With the departure of one villain begets the arrival of another in the form of Solomon Grundy. Butch is dumped in an Indian Hills infused toxic swamp and emerges as if he stepped right out of a Super Friends cartoon from the ‘70s. Add the fact Butch grew back his missing hand and the swamp makes the Lazarus Pit look like a bubble bath. Grundy lumbers back to Gotham, bumps into Riddler, and thus another buddy sitcom is born.
Grundy is super strong and Riddler still suffers from diminished intellectual capacity, but the two still find time to dispatch of thugs on the streets of Gotham and chow down on hot dogs with a ferocity not seen since Phil Kessel made a street meat vendor in Toronto a wealthy man.
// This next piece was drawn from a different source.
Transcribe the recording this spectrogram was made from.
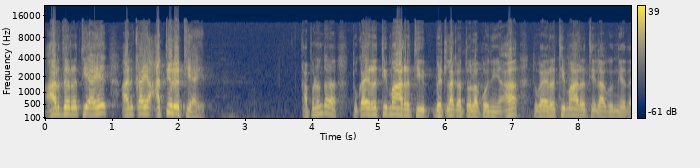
अर्धरथी आहेत आणि काही अतिरथी आहेत. आपण म्हणतो ना तू काय रथी महारथी भेटला का तुला कोणी? हा? तू काय रथी महारथी लागून गेला?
Does this reek of the show desperately looking for story direction? Maybe; some would argue the series should have fizzled out a while back, but I don’t subscribe to that notion. Either way, the paring works. And Riddler is “smrt” enough to know he can make money off Grundy, so the two hit an underground fight club whose in house doctor is Lee, looking as sultry as Morena Baccarin’s other character Vanessa from Deadpool now that she’s not working for the GCPD, albeit with longer hair. And that’s not a bad thing at all, just sayin’.
Then we have Sofia working to get on Penguin’s good side with a sit down in a public restaurant and a serving of Goulash straight from Mama Cobblepot’s recipe book. Penguin is moved to the point of later allowing Sofia to give him a foot massage, and I half-expected Penguin and Zsasz to opine about foot massage etiquette à la Pulp Fiction.
Half a star deduction for no Harvey or Zsasz, but I really liked Babs’ cameo when she visits Ra’s and shows off her Woman with the Silver Gun made of a lighter and fountain pen. I guess there’s no copyright infringement on Bond if the gun isn’t golden. All is not lost, as Riddler had a funny scene attempting to rob a pharmacy with a rubber gun and failed miserably, demonstrating his diminished intellect as well as how desperate he is to be “smrt” again. Kinda weak in bumping off Ra’s considering the build up rivalled that of The Force Awakens, but El Predicto states he will return somewhere, somehow. No one is truly dead on television; just ask Bobby Ewing.
Tune in next week – same Bat-time, same Bat-channel.